This week I noticed a correspondence between the opening sentence to Great Expectations and the opening of Lolita. I’m interested in the idea of Nabokov stealing from Dickens, a writer he admired and about whom he lectured at Cornell.
Here is the opening of Great Expectations:
“My father’s family name being Pirrip, and my Christian name Philip, my infant tongue could make of both names nothing longer or more explicit than Pip. So, I called myself Pip, and came to be called Pip.”
Here is the opening to Lolita:
“Lolita, light of my life, fire of my loins. My sin, my soul. Lo-lee-ta: the tip of the tongue taking a trip of three steps down the palate to tap, at three, on the teeth. Lo. Lee. Ta.
“She was Lo, plain Lo, in the morning, standing four feet ten in one sock. She was Lola in slacks. She was Dolly at school. She was Dolores on the dotted line. But in my arms she was always Lolita.”
Note the correspondence between the two openings in terms of wordplay, the repetition of the consonant sound (p- and l-), READ MORE >
Hey it’s night time here but morning there–unless there is here for you, too, which if it is you should leave me a note and we should hang out. Anyway, here’s some stuff I’ve come across recently that might be of interest.
First, in honor of my being in Asia, here’s your weekly dose of Tao Lin- homeboy’s got “An Account of Being Arrested for ‘Trespassing’ NYU’s Bookstore” up at Gawker.
Hoist the blowhard flag! Ron Rosenbaum jumps a stack of sharks, and the moon too (jumps the moonshark? sharks the jumpmoon?) propelled by nothing more than an endless current of his own hot air. If you thought that the Original of Laura was a tempest in a teapot, then his “next big Nabokov controversy” is, I don’t know, a cheerio on a baseball field or something. Basically, Rosenbaum takes the fact that the poem “Pale Fire” from the novel Pale Fire is going to be published as a de luxe essay-accompanied strand-alone by Gingko Press, in November, argues for a reading of the poem that boils down to “even when Nabokov was bad he was good,” and then flogs the fact with the argument like an octopus against a stone. When it’s over, four breathless screens later, he passes out in a sweaty heap of his own inane superlatives, leaving the Slate commentariat to communally shit the bed with rage, which they promptly do. In a fitting Kinbot(e)-ian irony, the most interesting piece of interesting and useful information in this article (to me, anyway) is the footnote-fact that the artist half of this art-book, Jean Holabird, was for many years a collaborator with the great poet, Tony Towle. Here’s a picture of the two of them together in 1981. You can see some samples of their collaborative work at Tony’s website (look down near the bottom).

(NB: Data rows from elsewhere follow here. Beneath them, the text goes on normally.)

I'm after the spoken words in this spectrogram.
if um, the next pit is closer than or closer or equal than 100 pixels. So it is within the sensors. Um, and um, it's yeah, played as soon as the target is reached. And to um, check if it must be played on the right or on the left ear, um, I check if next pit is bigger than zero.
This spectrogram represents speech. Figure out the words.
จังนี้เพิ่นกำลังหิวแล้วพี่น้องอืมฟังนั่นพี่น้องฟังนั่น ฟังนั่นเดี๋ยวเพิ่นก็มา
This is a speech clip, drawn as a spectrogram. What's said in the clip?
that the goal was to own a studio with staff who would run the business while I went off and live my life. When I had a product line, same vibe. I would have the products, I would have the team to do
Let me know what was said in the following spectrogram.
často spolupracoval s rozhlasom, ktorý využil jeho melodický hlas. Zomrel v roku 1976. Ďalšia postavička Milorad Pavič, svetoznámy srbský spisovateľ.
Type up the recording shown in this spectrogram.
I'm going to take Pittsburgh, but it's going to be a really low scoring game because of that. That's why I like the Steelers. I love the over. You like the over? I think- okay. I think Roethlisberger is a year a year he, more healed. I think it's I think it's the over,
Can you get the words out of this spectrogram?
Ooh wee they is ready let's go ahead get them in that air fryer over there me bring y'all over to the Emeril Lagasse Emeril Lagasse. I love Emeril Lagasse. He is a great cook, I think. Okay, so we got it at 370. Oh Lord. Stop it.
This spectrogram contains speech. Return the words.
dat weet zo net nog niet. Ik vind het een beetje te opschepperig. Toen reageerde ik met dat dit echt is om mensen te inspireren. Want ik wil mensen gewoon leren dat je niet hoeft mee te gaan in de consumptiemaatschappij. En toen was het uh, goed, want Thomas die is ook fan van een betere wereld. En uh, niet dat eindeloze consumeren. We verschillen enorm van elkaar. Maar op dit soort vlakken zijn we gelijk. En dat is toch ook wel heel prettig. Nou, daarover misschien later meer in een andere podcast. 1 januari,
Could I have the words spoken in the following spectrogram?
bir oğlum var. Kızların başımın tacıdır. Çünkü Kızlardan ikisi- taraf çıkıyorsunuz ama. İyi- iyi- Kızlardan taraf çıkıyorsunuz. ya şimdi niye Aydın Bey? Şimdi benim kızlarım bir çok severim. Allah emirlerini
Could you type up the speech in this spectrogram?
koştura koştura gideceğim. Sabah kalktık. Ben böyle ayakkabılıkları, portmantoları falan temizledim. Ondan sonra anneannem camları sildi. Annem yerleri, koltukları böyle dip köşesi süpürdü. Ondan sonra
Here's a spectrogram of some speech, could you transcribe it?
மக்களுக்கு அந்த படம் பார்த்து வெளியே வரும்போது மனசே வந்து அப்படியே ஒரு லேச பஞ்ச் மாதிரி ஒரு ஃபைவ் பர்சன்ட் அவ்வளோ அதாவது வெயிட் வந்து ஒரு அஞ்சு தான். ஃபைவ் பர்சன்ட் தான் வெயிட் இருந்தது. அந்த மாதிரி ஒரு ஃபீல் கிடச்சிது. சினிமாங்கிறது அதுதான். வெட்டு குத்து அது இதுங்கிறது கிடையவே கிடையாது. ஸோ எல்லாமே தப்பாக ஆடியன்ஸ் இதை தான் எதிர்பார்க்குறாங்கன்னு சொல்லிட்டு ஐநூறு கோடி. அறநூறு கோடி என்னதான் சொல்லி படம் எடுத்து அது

You may or may not remember that I was also in Hong Kong this time last year, and my visit happened to coincide with the Hong Kong Book Fair. Well, it happened again- I came, and so did the Fair. So I went back. The line for entry was even longer this year, despite the controversial banning of the pseudo-models in effect for the first time. Once more the Kubrick bookstore/art-publisher booth won my vote for Best In Show. Unlike last year, where I just gawked, this year I came prepared to buy some art books–and I did. More on these later. I also made it over to the Hong Kong University Press booth and bought a few books about Hong Kong: Ken Nicolson’s The Happy Valley: A History and Tour of the Hong Kong Cemetery, after reading about it this morning in this article in the HK Weekly, and Ackbar Abbas‘s Hong Kong: Culture and the Politics of Disappearance.

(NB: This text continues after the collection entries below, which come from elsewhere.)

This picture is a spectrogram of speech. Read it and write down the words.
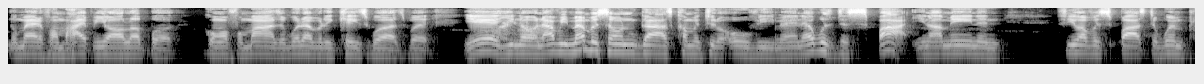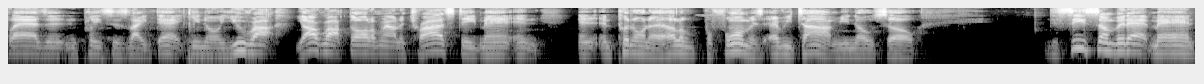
no matter if I'm hyping y'all up or going for mines or whatever the case was, but. Yeah, you know, and I remember some of them guys coming to the OV, man. That was the spot, you know what I mean? And a few other spots, the Win Plaza and places like that, you know. You rock, y'all rocked all around the tri-state, man, and, and and put on a hell of a performance every time, you know. So to see some of that, man,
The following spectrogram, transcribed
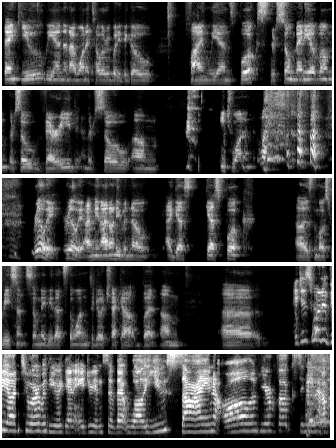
thank you, Leanne, and I want to tell everybody to go find Leanne's books. There's so many of them. They're so varied and they're so um, each one. really, really. I mean, I don't even know. I guess guest book uh, is the most recent, so maybe that's the one to go check out. But um, uh, I just want to be on tour with you again, Adrian, so that while you sign all of your books and you have,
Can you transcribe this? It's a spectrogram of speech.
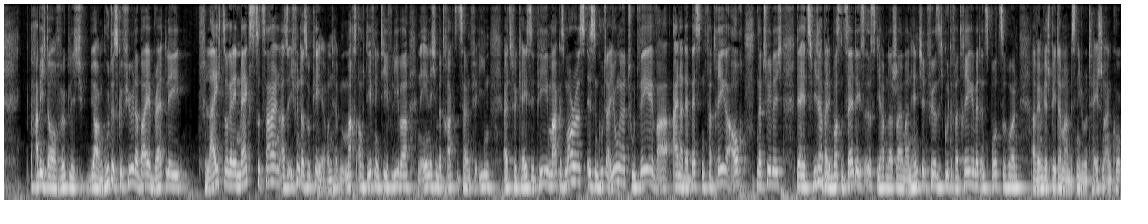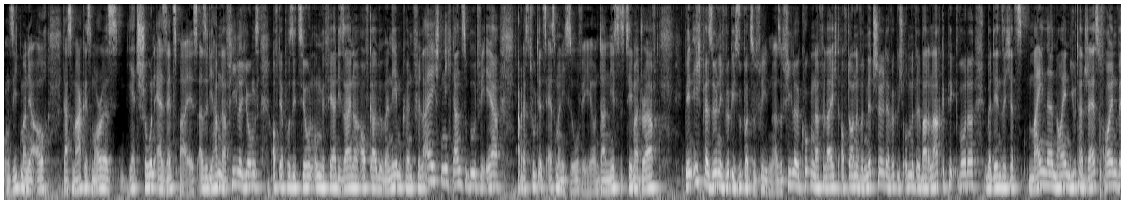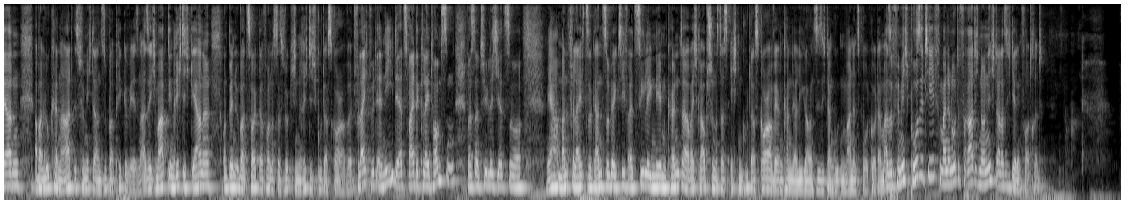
habe ich da auch wirklich ja, ein gutes Gefühl dabei. Bradley vielleicht sogar den Max zu zahlen. Also ich finde das okay und mache auch definitiv lieber, einen ähnlichen Betrag zu zahlen für ihn als für KCP. Marcus Morris ist ein guter Junge, tut weh, war einer der besten Verträge auch natürlich, der jetzt wieder bei den Boston Celtics ist. Die haben da scheinbar ein Händchen für, sich gute Verträge mit ins Boot zu holen. Aber wenn wir später mal ein bisschen die Rotation angucken, sieht man ja auch, dass Marcus Morris jetzt schon ersetzbar ist. Also die haben da viele Jungs auf der Position ungefähr, die seine Aufgabe übernehmen können. Vielleicht nicht ganz so gut wie er, aber das tut jetzt erstmal nicht so weh. Und dann nächstes Thema Draft bin ich persönlich wirklich super zufrieden. Also viele gucken da vielleicht auf Donovan Mitchell, der wirklich unmittelbar danach gepickt wurde, über den sich jetzt meine neuen Utah Jazz freuen werden. Aber Luke Kennard ist für mich da ein super Pick gewesen. Also ich mag den richtig gerne und bin überzeugt davon, dass das wirklich ein richtig guter Scorer wird. Vielleicht wird er nie der zweite Clay Thompson, was natürlich jetzt so, ja, man vielleicht so ganz subjektiv als Ceiling nehmen könnte, aber ich glaube schon, dass das echt ein guter Scorer werden kann der Liga und sie sich da einen guten Mann ins Boot geholt haben. Also für mich positiv, meine Note verrate ich noch nicht, da lasse ich dir den Vortritt.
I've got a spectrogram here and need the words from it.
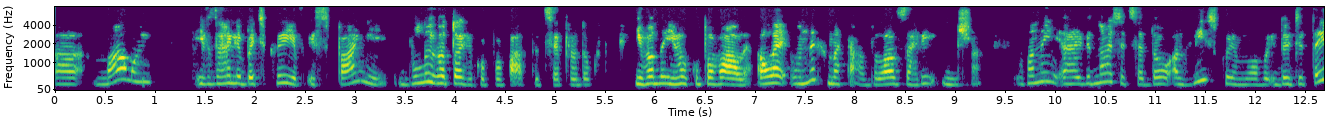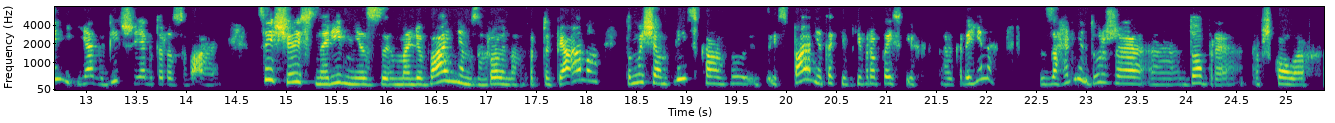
е, мами і, взагалі, батьки в Іспанії були готові купувати цей продукт, і вони його купували. Але у них мета була взагалі інша. Вони е, відносяться до англійської мови і до дітей як більше як до розваги. Це щось на рівні з малюванням, з грою на фортепіано, тому що англійська в Іспанії, так і в європейських е, країнах, взагалі дуже е, добре в школах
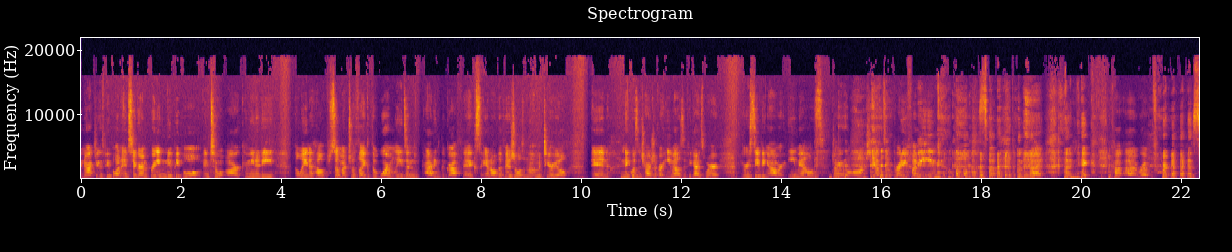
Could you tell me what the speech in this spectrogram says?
interacting with people on Instagram, bringing new people into our community. Elena helped so much with like the warm leads and adding the graphics and all the visuals and the material. And Nick was in charge of our emails. If you guys were receiving our emails during the launch, you got some pretty funny emails that Nick co- uh, wrote for us.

In non-meatspace news, a preview of The Incongruous Quarterly #1 is now available. The new magazine will have fiction, poetry, and a section called “Kill Fee,” which will feature “Work that was originally meant for other publications gets a new lease on life. Featuring art, essays, fiction and articles that were supposed to belong to the New York Times, the Believer, the Globe and Mail, NPR, Daily News and Analysis India and more.” This is especially interesting, because I had been under the impression that the term “kill fee” was invented by the Paris Review two weeks ago, so I can only wonder where these guys heard it. Speaking of which, I’ll end this post in my least-favorite way possible, which is with a self-correction & apology. I contributed a piece of bona fide “shit talk” to the comment thread attached to this post of Blake’s. Without rehashing what it was I had a bug up my ass about, let me just say that I completely misunderstood what I read, and responded from a position of pure ignorance. So, you know–sorry.

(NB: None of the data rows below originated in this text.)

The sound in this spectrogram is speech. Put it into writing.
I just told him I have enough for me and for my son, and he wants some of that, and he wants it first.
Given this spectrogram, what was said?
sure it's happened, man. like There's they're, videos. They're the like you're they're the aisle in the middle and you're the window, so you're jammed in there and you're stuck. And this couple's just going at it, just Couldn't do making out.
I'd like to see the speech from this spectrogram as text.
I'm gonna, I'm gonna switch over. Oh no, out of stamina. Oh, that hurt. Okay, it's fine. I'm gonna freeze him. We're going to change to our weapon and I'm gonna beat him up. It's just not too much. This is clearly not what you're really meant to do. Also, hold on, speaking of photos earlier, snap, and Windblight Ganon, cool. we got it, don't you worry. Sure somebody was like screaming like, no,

For some reason all I see is Jimmy Chen.
Hopefully this comparison will encourage Jimmy to parody the pictures by getting his partner to snap some shots of him in action. It’d be something to live for. Jimmy?